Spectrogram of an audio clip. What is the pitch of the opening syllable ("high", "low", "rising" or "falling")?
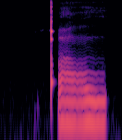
high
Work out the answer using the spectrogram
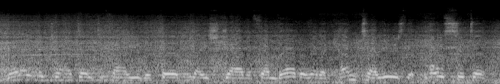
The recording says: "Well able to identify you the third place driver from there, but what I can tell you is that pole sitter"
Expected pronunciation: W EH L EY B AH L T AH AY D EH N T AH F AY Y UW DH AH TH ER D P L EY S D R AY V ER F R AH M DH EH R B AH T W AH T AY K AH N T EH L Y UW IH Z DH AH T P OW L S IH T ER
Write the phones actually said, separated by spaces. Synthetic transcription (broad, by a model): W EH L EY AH T AH AY D EH N T AH F AY Y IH DH AH TH ER D P L EY S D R AY V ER F R AH M DH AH R B AH T W AH T AY K AH N T EH L Y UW IH Z DH AH T P OW L S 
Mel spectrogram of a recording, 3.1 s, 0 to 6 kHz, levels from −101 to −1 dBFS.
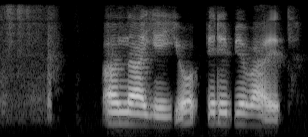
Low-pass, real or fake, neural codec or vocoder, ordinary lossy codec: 5.4 kHz; real; none; none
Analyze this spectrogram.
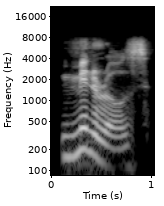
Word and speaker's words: minerals: Okay, next up we have minerals. Give me a short I sound here instead of minerals. It's minerals.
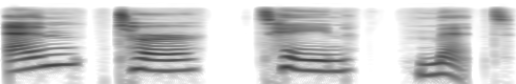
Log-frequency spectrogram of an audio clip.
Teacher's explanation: The stress is on the third syllable tain.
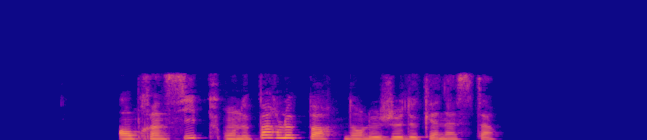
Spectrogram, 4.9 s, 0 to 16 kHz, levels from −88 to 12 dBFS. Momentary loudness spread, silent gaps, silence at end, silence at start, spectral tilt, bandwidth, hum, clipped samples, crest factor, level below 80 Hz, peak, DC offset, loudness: 10 LU; none; 1.15 s; 0.9 s; -5.5 dB/octave; 8 kHz; none; under 0.1%; 20 dB; -76 dBFS; -8 dBFS; under 0.1%; -26 LUFS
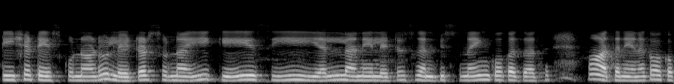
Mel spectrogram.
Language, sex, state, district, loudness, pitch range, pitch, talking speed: Telugu, female, Andhra Pradesh, Sri Satya Sai, -18 LUFS, 190-210 Hz, 195 Hz, 140 wpm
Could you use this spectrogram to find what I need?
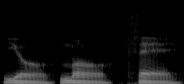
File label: "yomothe", concat syllables; Affixing experiment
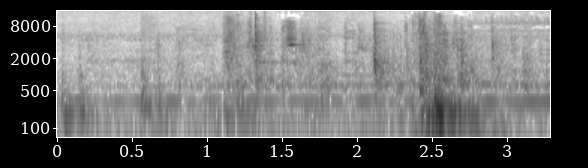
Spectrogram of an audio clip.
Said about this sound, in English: Beto takes the lantern to the door and opens it.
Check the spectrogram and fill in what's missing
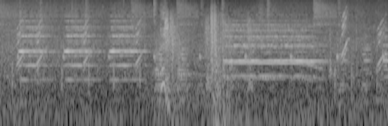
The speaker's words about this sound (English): So left click. Alright, left click. We're punching driftwood and turning it into wooden blocks.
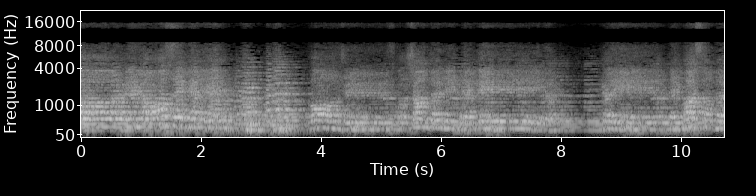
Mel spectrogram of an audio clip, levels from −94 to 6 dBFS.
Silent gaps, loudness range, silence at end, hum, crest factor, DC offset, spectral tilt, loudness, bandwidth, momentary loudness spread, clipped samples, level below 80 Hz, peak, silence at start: none; 4 LU; 0 s; none; 16 dB; under 0.1%; -5.5 dB/octave; -23 LUFS; 15.5 kHz; 8 LU; under 0.1%; -64 dBFS; -6 dBFS; 0 s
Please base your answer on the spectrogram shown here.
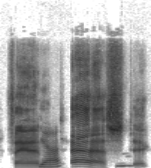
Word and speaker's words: fantastic: what about this word you said three syllables emphasis on the second fantastic yeah fantastic fantastic okay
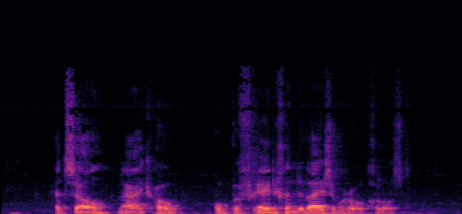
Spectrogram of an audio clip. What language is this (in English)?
Dutch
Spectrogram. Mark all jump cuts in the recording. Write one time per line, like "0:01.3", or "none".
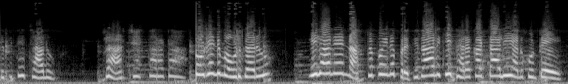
0:02.0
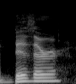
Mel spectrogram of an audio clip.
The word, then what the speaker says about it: Bither: going over how to get the bitter and that's that's how you pronounce I think bitter Bitcoin wallet installed on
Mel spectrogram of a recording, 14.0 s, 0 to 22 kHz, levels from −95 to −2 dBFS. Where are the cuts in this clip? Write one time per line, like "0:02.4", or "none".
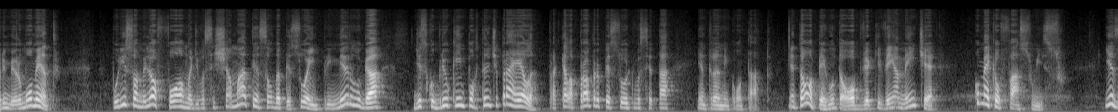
0:01.2
0:09.8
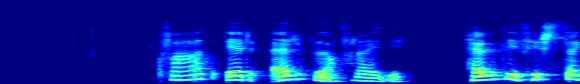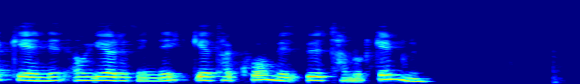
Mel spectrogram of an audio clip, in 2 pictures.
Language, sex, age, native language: Icelandic, female, 70-79, Icelandic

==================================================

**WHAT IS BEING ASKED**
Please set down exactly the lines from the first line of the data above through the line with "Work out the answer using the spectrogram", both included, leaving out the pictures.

**EXPECTED ANSWER**
Spectrogram of an audio clip. What is the pitch of the opening syllable ("high", "low", "rising" or "falling")?
high
Work out the answer using the spectrogram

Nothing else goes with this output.